Pragmatism differs from idealism in its view that the value of an ideology or proposition is determined by its effectiveness and practicality while idealism is concerned primarily with the ideal or principal behind the proposition. The term idealism can, however, have several different meanings, but in most interpretations it refers to a focus on ideas, the imagination or the spiritual over the pragmatist view, which concentrates on existence as it is rather than how it should be. Pragmatists view the validity of a theory based on its results or consequences rather than its underlying ideals and antecedents.
The pragmatist view holds that inquiries into the nature of things and existence must begin "in media res," which is Latin for "in the middle of things." The point at which the inquiry begins is dependent upon historically determined and conditioned preconceptions. According to pragmatism, philosophy does not precede scientific examination, but is instead continuous with it. Philosophy should not rule from above, but rather draw out the explicit from the accepted standards of current best practice.

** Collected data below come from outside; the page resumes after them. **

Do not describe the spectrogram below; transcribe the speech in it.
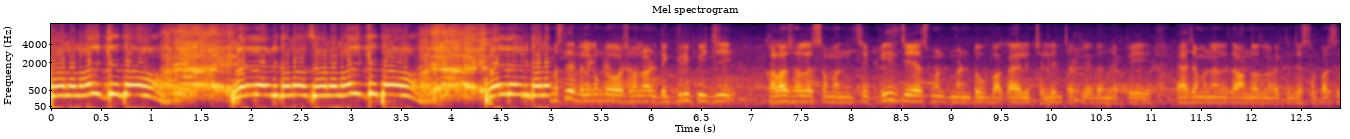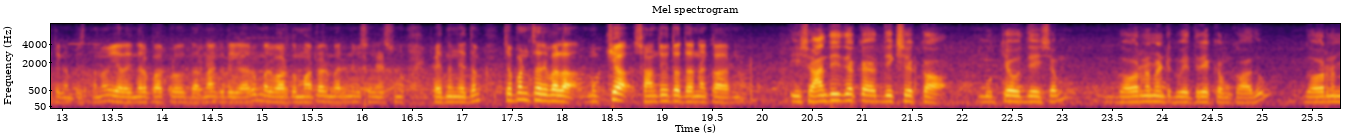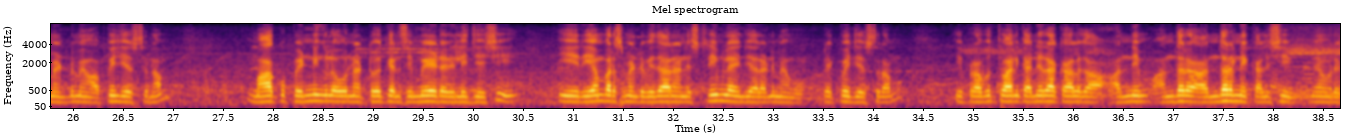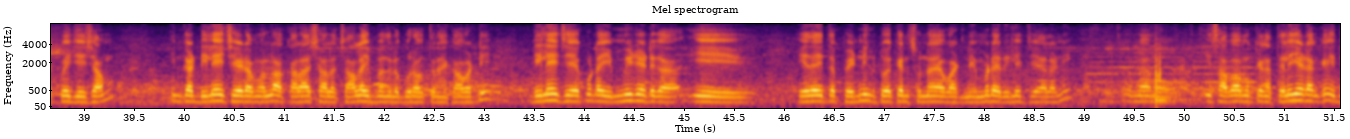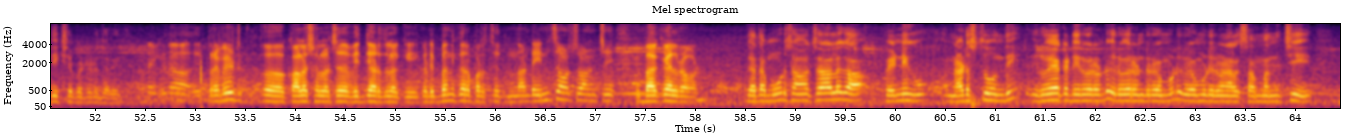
కళాశాలల ఐక్యత. ప్రైవేట్ కళాశాలల ఐక్యత. ప్రైవేట్ కళా నమస్తే welcome to our channel. Degree PG కళాశాలకు సంబంధించి ఫీజు రియంబర్స్మెంట్ బకాయిలు చెల్లించట్లేదని చెప్పి యాజమాన్యాలు అయితే ఆందోళన వ్యక్తం చేస్తున్న పరిస్థితి కనిపిస్తున్నాం ఇలా ఇందిరా పార్క్లో ధర్నాకు దిగారు మరి వారితో మాట్లాడి మరిన్ని విషయాలు తెలుసుకునే ప్రయత్నం చేద్దాం. చెప్పండి సార్ ఇవాళ ముఖ్య శాంతియుత ధర్నా కారణం. ఈ శాంతి యొక్క దీక్ష యొక్క ముఖ్య ఉద్దేశం గవర్నమెంట్కి వ్యతిరేకం కాదు. గవర్నమెంట్ను మేము అప్పీల్ చేస్తున్నాం. మాకు పెండింగ్లో ఉన్న టోకెన్స్ ఇమ్మీడియట్ రిలీజ్ చేసి ఈ రియంబర్స్మెంట్ విధానాన్ని స్ట్రీమ్లైన్ చేయాలని మేము రిక్వెస్ట్ చేస్తున్నాము. ఈ ప్రభుత్వానికి అన్ని రకాలుగా అన్ని అందరు అందరినీ కలిసి మేము రిక్వెస్ట్ చేశాము. ఇంకా డిలే చేయడం వల్ల కళాశాల చాలా ఇబ్బందులకు గురవుతున్నాయి కాబట్టి డిలే చేయకుండా ఇమ్మీడియట్గా ఈ ఏదైతే పెండింగ్ టోకెన్స్ ఉన్నాయో వాటిని ఇమ్మడే రిలీజ్ చేయాలని మేము ఈ సభాముఖ్యంగా తెలియడానికే ఈ దీక్ష పెట్టడం జరిగింది. అంటే ఇక్కడ ప్రైవేట్ కళాశాల విద్యార్థులకి ఇక్కడ ఇబ్బందికర పరిస్థితి ఉంది. అంటే ఎన్ని సంవత్సరాల నుంచి ఈ బకాయిలు రావడం? గత మూడు సంవత్సరాలుగా పెండింగ్ నడుస్తూ ఉంది. ఇరవై ఒకటి ఇరవై రెండు ఇరవై రెండు ఇరవై మూడు ఇరవై మూడు ఇరవై నాలుగు సంబంధించి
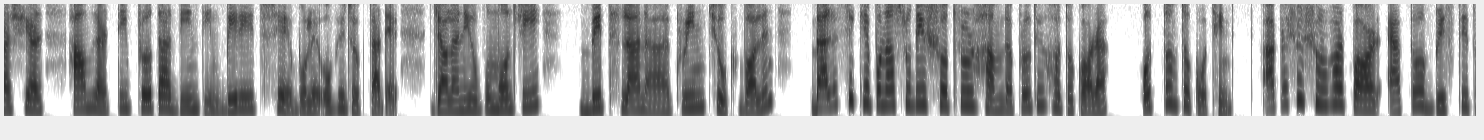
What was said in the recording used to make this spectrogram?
রাশিয়ার হামলার তীব্রতা দিন দিন বেড়েছে বলে অভিযোগ তাদের। জ্বালানি উপমন্ত্রী বিথলানা গ্রিনচুক বলেন, ব্যালিস্টিক ক্ষেপণাস্ত্র দিয়ে শত্রুর হামলা প্রতিহত করা অত্যন্ত কঠিন। আগ্রাসন শুরু হওয়ার পর এত বিস্তৃত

As a descriptive philosophical term, "pragmatism" first appeared in print at the end of the 19th century when William James used it in an address given at the University of California. John Dewey was a more recent proponent of pragmatism whose writings had a significant influence upon American intellectual thought for a great deal of the 20th century.